And now around the country we see the fights across many states over the issue of religious freedoms and how they balance against new concepts of rights. Whatever side you may fall on in those particular fights, from Arizona, to Indiana to Georgia, or even Houston from the opposite side- you have to admit that passing laws that we then have to walk back is not a winning strategy, nor does it secure any gains for anyone. Perhaps we should look to Utah, where Log Cabin Republicans helped secure a compromise with social conservatives that protected everyone’s right not to have their livelihood threatened over their beliefs that have nothing to do with their job or business.
We, the Log Cabin Republicans, are uniquely poised to respond to these new questions. We Log Cabin Republicans have more than a unique opportunity to play a critical role in these issues that are roiling the country and posing a challenge to the cohesiveness of the Republican Party; we have a responsibility.
There is a reason there is not a donkey on some banner somewhere adorning the walls in this room. There is a reason I am standing in this room with you and not in some other with a group of Democrats; and presumably why you are here too. Nothing against our friends at the Stonewall Democrats, I am sure they are mostly very nice and sincere people. But we believe in different things. As our Doug Markham often reminds us, we are more than just a home for Republicans that share particular characteristics – after all, many of our members don’t share those characteristics – more than that, we are an organization based on a set of shared values, and we need to reflect that. Yes, I am told “but Marco, they have ten times the people and the money in our community”. Sure, they do. But I believe we have the brains and the talent in this room to do what we have to do. And, whatever you or I may think of Donald Trump, he has taught us two things: the power of taping into public sentiment, and…. that anything is possible.

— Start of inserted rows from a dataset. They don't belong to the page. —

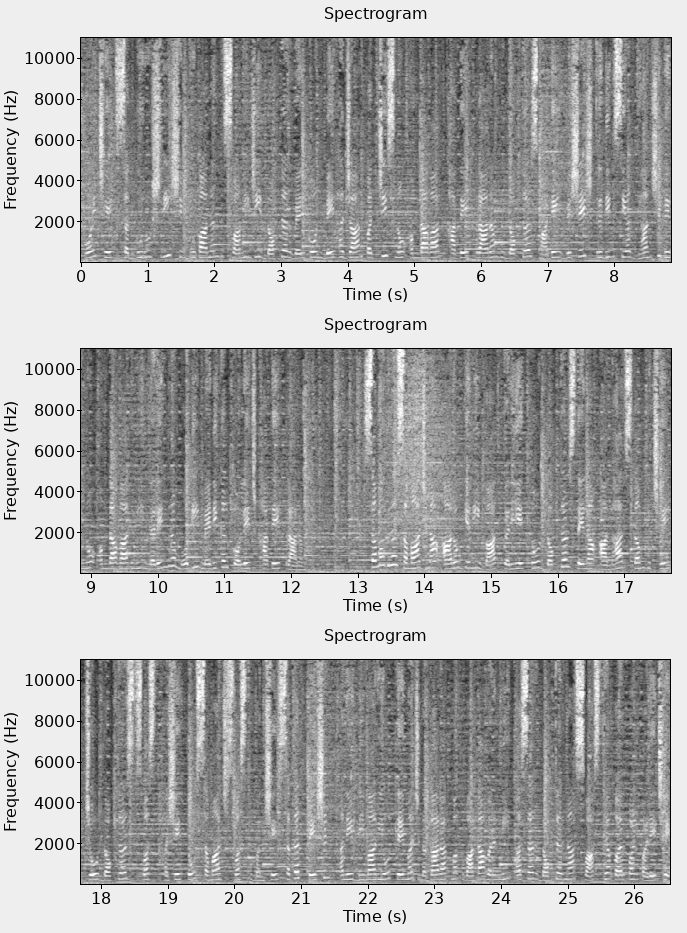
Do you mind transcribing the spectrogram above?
હોય છે સદગુરુ શ્રી શિવકૃપાનંદ સ્વામીજી ડોક્ટર વેલકોન બે હજાર પચીસનો અમદાવાદ ખાતે પ્રારંભ ડોક્ટર્સ માટે વિશેષ ત્રિદિવસીય ધ્યાન શિબિરનો અમદાવાદની નરેન્દ્ર મોદી મેડિકલ કોલેજ ખાતે પ્રારંભ સમગ્ર સમાજના આરોગ્યની વાત કરીએ તો ડોક્ટર્સ તેના આધાર સ્તંભ છે. જો ડોક્ટર્સ સ્વસ્થ હશે તો સમાજ સ્વસ્થ બનશે. સતત પેશન્ટ અને બીમારીઓ તેમજ નકારાત્મક વાતાવરણની અસર ડોક્ટરના સ્વાસ્થ્ય પર પણ પડે છે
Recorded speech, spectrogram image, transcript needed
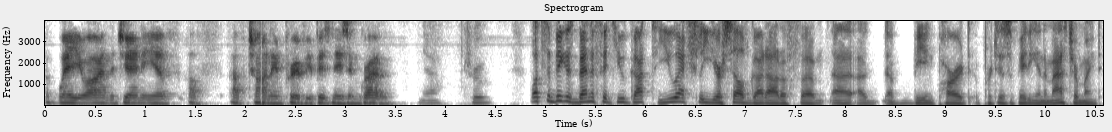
of where you are in the journey of, of, of trying to improve your business and grow. Yeah, true. What's the biggest benefit you got, you actually yourself got out of um, uh, uh, uh, being part, participating in a mastermind?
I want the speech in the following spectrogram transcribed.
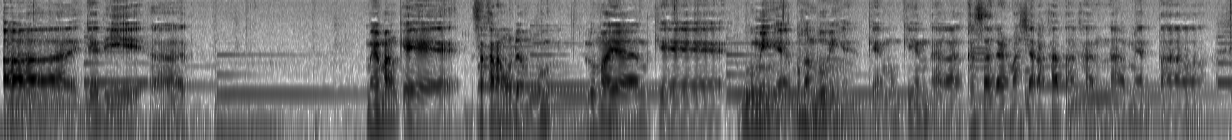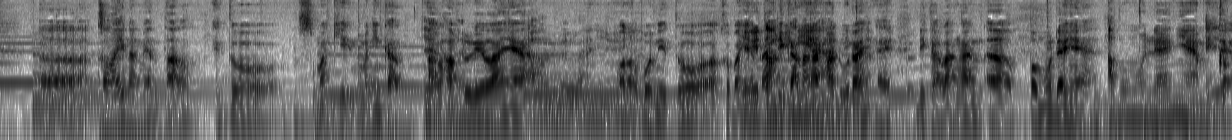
Eh, jadi eh, memang kayak sekarang udah bu- lumayan kayak booming ya bukan booming ya kayak mungkin eh, kesadaran masyarakat akan eh, mental eh, kelainan mental itu semakin meningkat Iya, alhamdulillahnya Alhamdulillahnya. ya. walaupun itu Ya, di kebanyakan tahun di ini kalangan ya, di Madura kalangan- eh di kalangan eh, pemudanya apa mudanya? Iya. Kok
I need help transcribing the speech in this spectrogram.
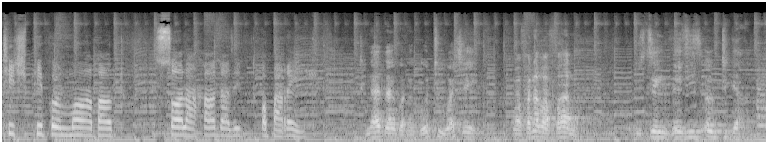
teach people more about solar. How does it operate? Tonight I'm gonna go to watch a Bafana Bafana. You sing this is all together.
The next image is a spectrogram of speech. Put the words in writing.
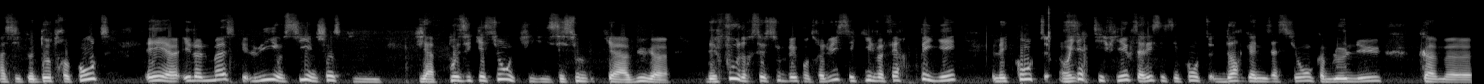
ainsi que d'autres comptes. Et Elon Musk, lui aussi, une chose qui, a posé question, qui, qui a vu des foudres se soulever contre lui, c'est qu'il veut faire payer les comptes oui. certifiés. Vous savez, c'est ces comptes d'organisations comme l'ONU, comme, euh,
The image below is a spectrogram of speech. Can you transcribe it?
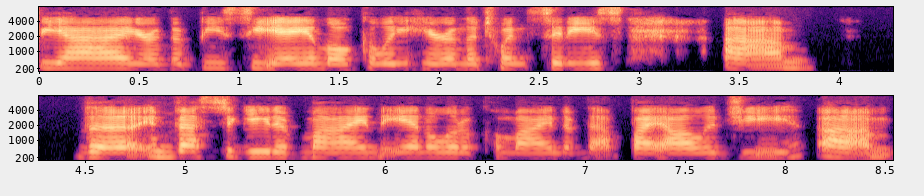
FBI or the BCA locally here in the Twin Cities. Um, the investigative mind, the analytical mind of that biology um,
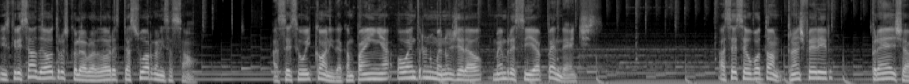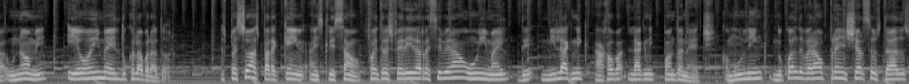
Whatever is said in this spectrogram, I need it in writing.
Inscrição de outros colaboradores da sua organização. Acesse o ícone da campainha ou entre no menu geral Membresia Pendentes. Acesse o botão Transferir, preencha o nome e o e-mail do colaborador. As pessoas para quem a inscrição foi transferida receberão um e-mail de milagnic.lagnic.net como um link no qual deverão preencher seus dados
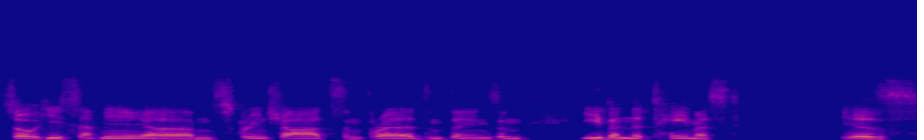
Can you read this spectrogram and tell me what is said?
so he sent me um, screenshots and threads and things, and even the tamest is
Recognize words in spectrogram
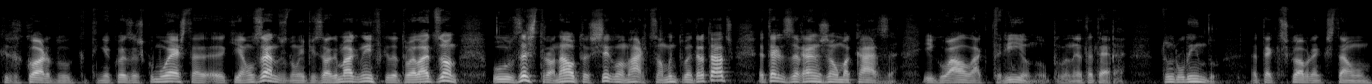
que recordo que tinha coisas como esta aqui há uns anos, num episódio magnífico da Twilight Zone. Os astronautas chegam a Marte, são muito bem tratados, até lhes arranjam uma casa, igual à que teriam no planeta Terra. Tudo lindo, até que descobrem que estão,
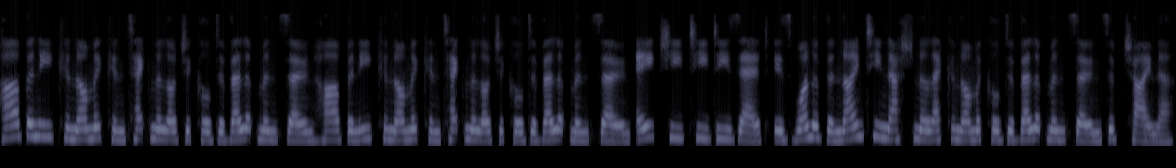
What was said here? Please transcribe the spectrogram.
Harbin Economic and Technological Development Zone Harbin Economic and Technological Development Zone HETDZ, is one of the 90 national economical development zones of China.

The Republican Party has thrown the football, but there’s been a blocked intercept, the football is now in free fall high in the air, and anything can happen with the issues that are in play. Let’s be the ones to catch it.
As Michael Baker always says, it is time for us to lead.
It must be our job to prepare NEW answers to the issues that are coming the party’s way, and are already here, and work with our fellow Republicans of all stripes, like our friends at the RLC and the HYRs, to help the party to proactively step out in front of these new issues so it can define new, principled Constitutional answers to address them, rather than simply wait to have them defined for us by those who favor more government intrusive solutions.
Let me end with this
Let’s follow the example of our party’s founder. Let’s not sit around waiting to fight the march of history. Let’s step out in front of it and forge it under the Republican principles of limited government we all share in this room. Let us, as Log Cabin Republicans win the war of ideas, with our ideas, and help the party achieve a more principled alignment with its wise and wonderful stated commitment to the idea of limited government, freedom of belief and conscience, of the fundamental value of the autonomous, self-reliant individual, and of what it means to possess true personal independence; and in that process, and in making that case, make the party stronger and wiser, and in doing that, help secure the future of our country, which after all, is the whole point of our party’s existence.
Winning the War of Ideas
In its March 8, 2016, edition, the Montrose Star, published an op-ed authored by D'Anne Witkowski naming Log Cabin Republicans as the "Creep of the Week.” The Star published a response from the president of the Log Cabin Republicans of Houston in its April 6 issue.